The Wendell Berry Farming Program will be led by Sterling faculty who make their homes in Kentucky, including Rick Thomas, who is co-director of the agriculture and food systems program and has taught at the College since 2006, and native Kentuckian, Dr. Leah Bayens. Bayens joins Sterling’s faculty in January as the program’s dean, and has worked since 2012 developing similar liberal arts and farming programs. “I am pleased with the opportunity to scale out the educational model we have honed in Craftsbury,” said Thomas. “In particular, I look forward to the continued good work of teaching the use of draft animals as a reliable and appropriate power source for modern farming enterprises and woodland operations in Henry County, Kentucky.” 

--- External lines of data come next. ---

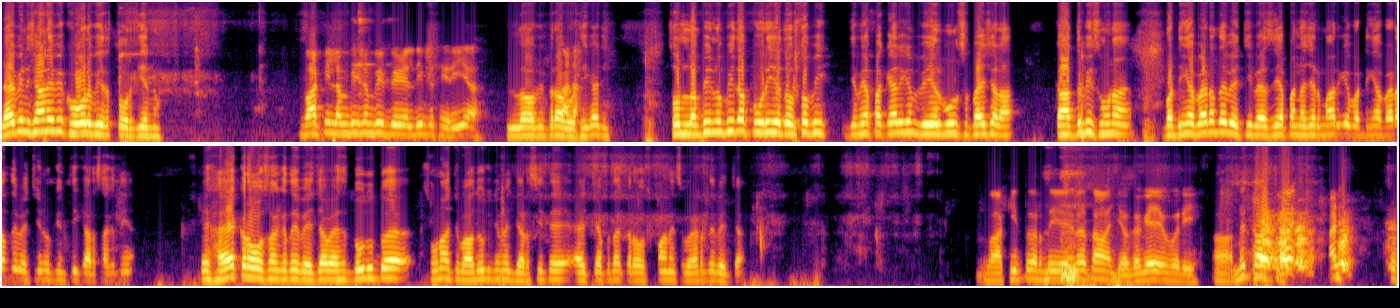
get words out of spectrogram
ਲੈ ਵੀ ਨਿਸ਼ਾਨੇ ਵੀ ਖੋਲ ਵੀਰ ਤੋਰ ਗਏ ਇਹਨੂੰ। ਬਾਕੀ ਲੰਬੀ ਲੰਬੀ ਬੇਲ ਦੀ ਬਥੇਰੀ ਆ। ਲਓ ਵੀ ਭਰਾਵੋ ਠੀਕ ਆ ਜੀ। ਸੋ ਲੰਬੀ ਲੰਬੀ ਤਾਂ ਪੂਰੀ ਹੈ ਦੋਸਤੋ ਵੀ ਜਿਵੇਂ ਆਪਾਂ ਕਹਿ ਲਈਏ ਵੇਲ ਬੂਲ ਸਪੈਸ਼ਲ ਆ ਕੱਦ ਵੀ ਸੋਹਣਾ। ਵੱਡੀਆਂ ਬੈੜਾਂ ਦੇ ਵਿੱਚ ਹੀ ਵੈਸੇ ਆਪਾਂ ਨਜ਼ਰ ਮਾਰੀਏ ਵੱਡੀਆਂ ਬੈੜਾਂ ਦੇ ਵਿੱਚ ਇਹਨੂੰ ਗਿਣਤੀ ਕਰ ਸਕਦੇ ਆ ਤੇ ਹੈ ਕ੍ਰੋਸ ਅੰਗ ਦੇ ਵਿੱਚ ਆ ਵੈਸੇ ਦੁੱਧ ਦੁੱਧ ਸੋਹਣਾ ਚਵਾ ਦੂਗੀ ਜਿਵੇਂ ਜਰਸੀ ਤੇ ਐਚਐਫ ਦਾ ਕ੍ਰੋਸ ਪਾਣੇ ਸਵੈਟ ਦੇ ਵਿੱਚ ਆ। ਬਾਕੀ ਤੁਰਦੀ ਇਹਦਾ ਤਾਂ ਝੁਕ ਗਏ ਪੂਰੀ। ਹਾਂ ਨਹੀਂ। ਸੋ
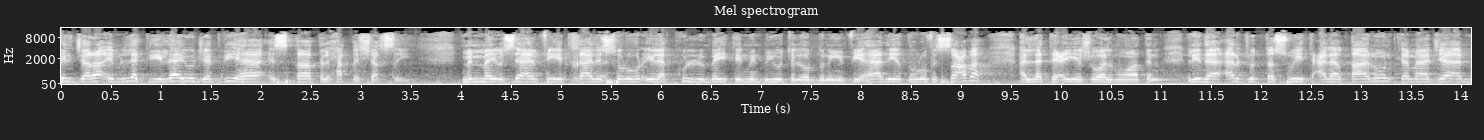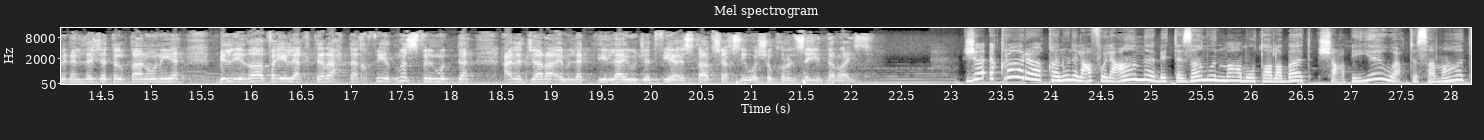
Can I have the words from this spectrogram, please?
في الجرائم التي لا يوجد فيها إسقاط الحق الشخصي مما يساهم في إدخال السرور إلى كل بيت من بيوت الأردنيين في هذه الظروف الصعبة التي يعيشها المواطن. لذا أرجو التصويت على القانون كما جاء من اللجنة القانونية بالإضافة إلى اقتراح تخفيض نصف المدة على الجرائم التي لا يوجد فيها إسقاط شخصي وشكرا سيد الرئيس. جاء إقرار قانون العفو العام بالتزامن مع مطالبات شعبية واعتصامات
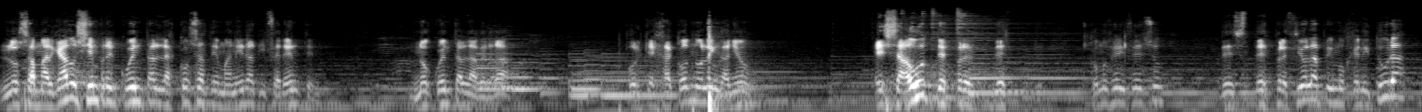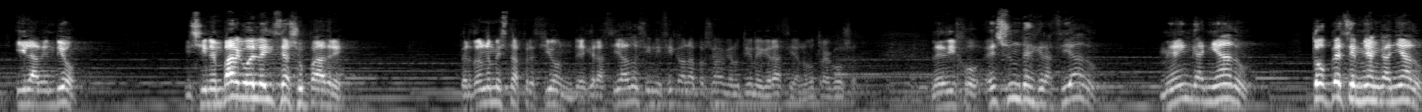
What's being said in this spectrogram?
Los amargados siempre cuentan las cosas de manera diferente, no cuentan la verdad, porque Jacob no le engañó. Esaú, ¿cómo se dice eso? despreció la primogenitura y la vendió. Y sin embargo él le dice a su padre, perdóneme esta expresión, desgraciado significa una persona que no tiene gracia, no otra cosa le dijo, es un desgraciado, me ha engañado, dos veces me ha engañado.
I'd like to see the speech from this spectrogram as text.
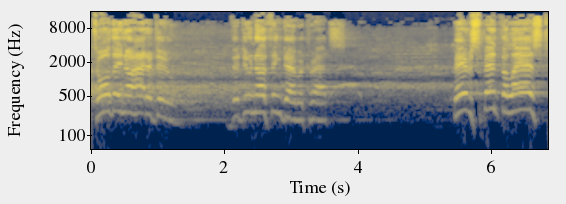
It's all they know how to do. The do nothing Democrats. They have spent the last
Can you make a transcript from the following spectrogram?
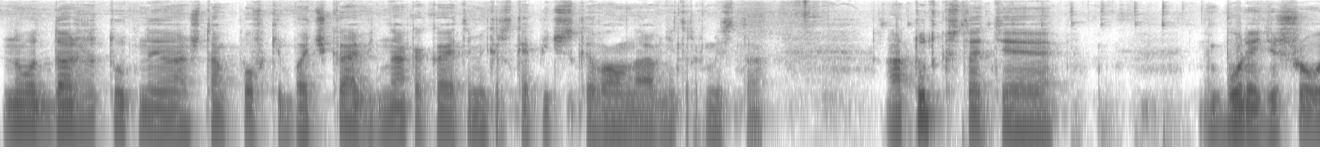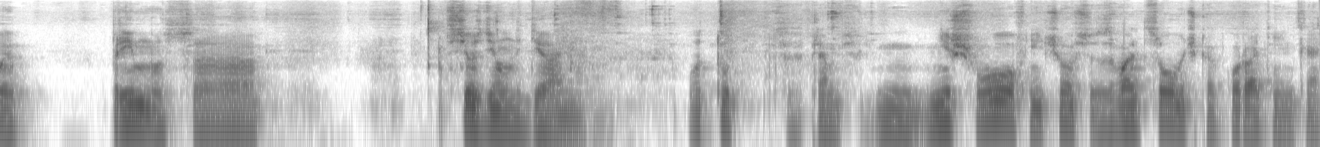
ну вот даже тут на штамповке бачка видна какая-то микроскопическая волна в некоторых местах. А тут, кстати, более дешевый примус, э, все сделано идеально. Вот тут прям ни швов, ничего, все завальцовочка аккуратненькая.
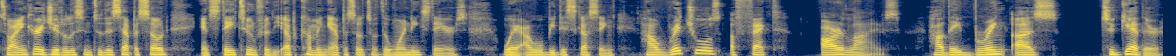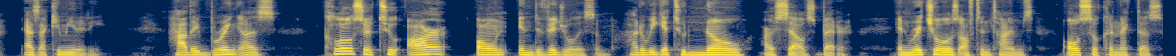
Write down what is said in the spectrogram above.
So I encourage you to listen to this episode and stay tuned for the upcoming episodes of The Winding Stairs, where I will be discussing how rituals affect our lives, how they bring us together as a community, how they bring us closer to our own individualism. How do we get to know ourselves better? And rituals oftentimes also connect us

The NoVo Foundation invests in strengthening relationships by supporting thriving local communities to inspire people to re-imagine a world where we live in balance with one another and the ecosystems that sustain us.

For more information about the Wendell Berry Farming Program of Sterling College, please visit

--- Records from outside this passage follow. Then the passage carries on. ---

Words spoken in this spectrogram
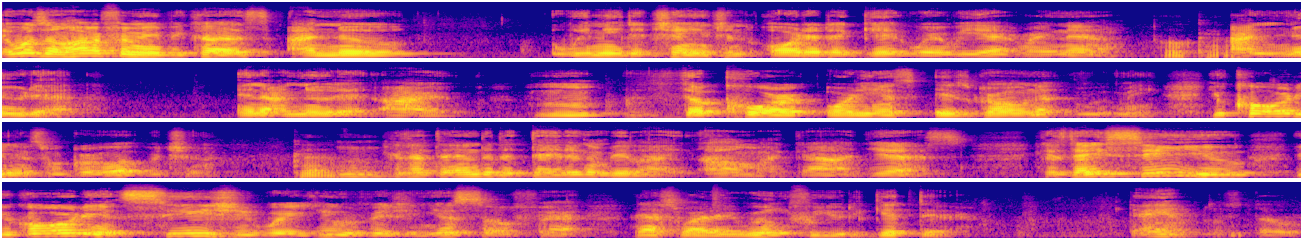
it wasn't hard for me because I knew we needed change in order to get where we at right now. Okay. I knew that, and I knew that. All right, m- the core audience is growing up with me. Your core audience will grow up with you, Okay. Mm. because at the end of the day, they're gonna be like, "Oh my God, yes," because they see you. Your core audience sees you where you envision yourself at. That's why they're rooting for you to get there. Damn. That's dope.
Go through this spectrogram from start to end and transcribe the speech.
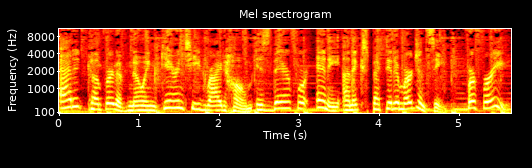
added comfort of knowing Guaranteed Ride Home is there for any unexpected emergency for free.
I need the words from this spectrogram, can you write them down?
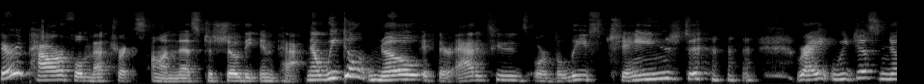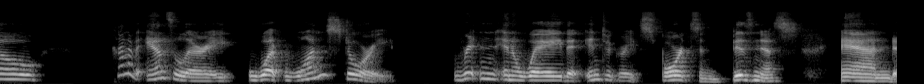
very powerful metrics on this to show the impact. Now, we don't know if their attitudes or beliefs changed, right? We just know kind of ancillary what one story written in a way that integrates sports and business and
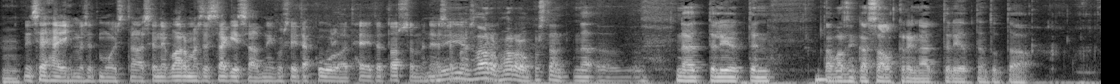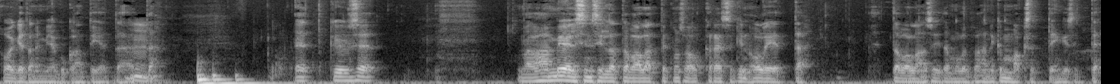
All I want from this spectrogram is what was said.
mm. niin sehän ihmiset muistaa sen, ja varmasti säkin saat niinku siitä kuulla, että heitä tossa menee Niin, Sebastian. har, harvoinpa sitä nä- näyttelijöiden, tai varsinkaan salkkarinäyttelijöiden tota, oikeita nimiä kukaan tietää. Mm. Että, että kyllä se, mä vähän mielisin sillä tavalla, että kun salkkareissakin oli, että tavallaan siitä mulle vähän niin kuin maksettiinkin sitten.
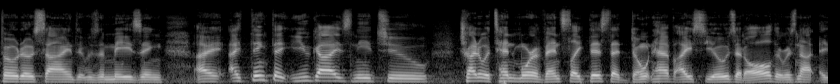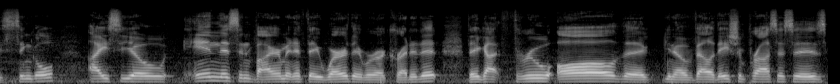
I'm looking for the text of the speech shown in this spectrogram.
photo signed. It was amazing. I, I think that you guys need to try to attend more events like this that don't have icos at all. There was not a single ICO in this environment. If they were, they were accredited. They got through all the you know validation processes,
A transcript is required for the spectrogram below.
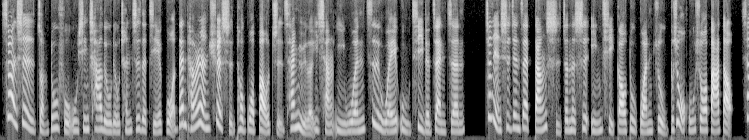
虽然是总督府无心插柳柳成枝的结果，但台湾人确实透过报纸参与了一场以文字为武器的战争。这点事件在当时真的是引起高度关注，不是我胡说八道。像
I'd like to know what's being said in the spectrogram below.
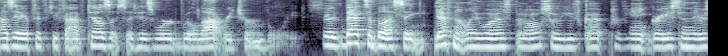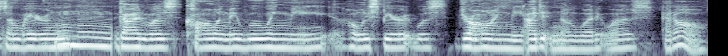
Isaiah 55 tells us that his word will not return void. So that's a blessing. Definitely was, but also you've got prevenient grace in there somewhere, and mm-hmm. God was calling me, wooing me. The Holy Spirit was drawing me. I didn't know what it was at all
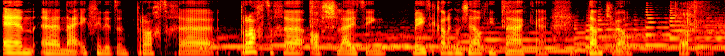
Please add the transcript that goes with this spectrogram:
En eh, nou, ik vind het een prachtige, prachtige afsluiting. Beter kan ik mezelf niet maken. Dankjewel. Graag gedaan.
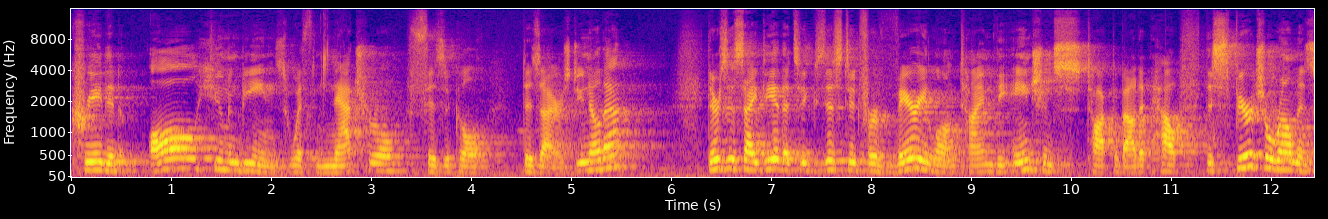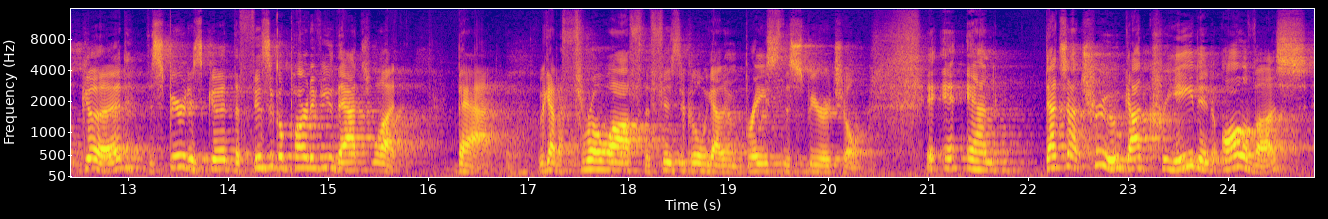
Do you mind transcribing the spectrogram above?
created all human beings with natural physical desires. Do you know that? There's this idea that's existed for a very long time. The ancients talked about it how the spiritual realm is good, the spirit is good, the physical part of you, that's what? Bad. We got to throw off the physical, we got to embrace the spiritual. And that's not true. God created all of us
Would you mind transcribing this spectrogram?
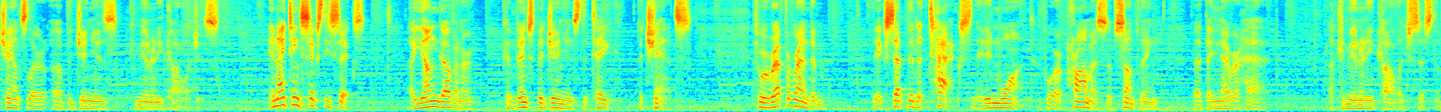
Chancellor of Virginia's community colleges. In 1966, a young governor convinced Virginians to take a chance. Through a referendum, they accepted a tax they didn't want for a promise of something that they never had, a community college system.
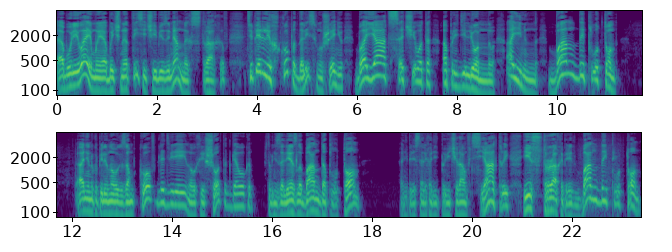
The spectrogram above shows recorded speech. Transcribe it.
обуреваемые обычно тысячи безымянных страхов, теперь легко поддались внушению бояться чего-то определенного, а именно банды Плутон. Они накупили новых замков для дверей, новых решеток для окон, чтобы не залезла банда Плутон. Они перестали ходить по вечерам в театры из страха перед бандой Плутон.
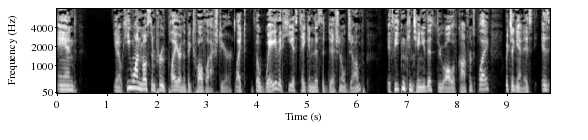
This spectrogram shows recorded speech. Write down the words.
And, you know, he won most improved player in the Big 12 last year. Like the way that he has taken this additional jump, if he can continue this through all of conference play, which again is, is,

Founded in 1958 in Craftsbury Common, Vermont, Sterling College is the leading voice in higher education for environmental stewardship and rural place-based education. The College was among the first in the United States to focus on the human relationship in the natural world through majors in Ecology, Environmental Humanities, Sustainable Agriculture and Food Systems, and Outdoor Education. Enrolling 120 undergraduate and 200 continuing education students, Sterling is home to the School of the New American Farmstead, the Wendell Berry Farming Program, is accredited by the New England Commission of Higher Education, and is one of only nine federally recognized Work Colleges in the nation.


The Berry Center is putting Wendell Berry’s writings to work by advocating for farmers, land-conserving communities, and healthy regional economies. Their work seeks to provide solutions to essential issues that are rarely in public discourse and certainly are not reflected in agricultural policies. “What will it take for farmers to be able to afford to farm well?” and “How do we become a culture that supports good farming and land use?” They believe that the answers—while firmly rooted in local work—are central to solving some of the world’s most pressing problems including the devastation of natural resources and biodiversity; rapid onset of climate change; economic and social inequities; and the collapse of healthy farming and rural communities.

Note for prospective Wendell Berry Farming Program of Sterling College applicants: With the news of this grant, the College is seeking authorization from its accreditor, the New England Commission of Higher Education, to establish a new instructional site in Kentucky and is working with the Kentucky Council on Postsecondary Education for licensure to offer the program in Kentucky. Updates on this process will be posted at

Source: Craftsbury Common, Vt. -- January 8, 2019 -- Sterling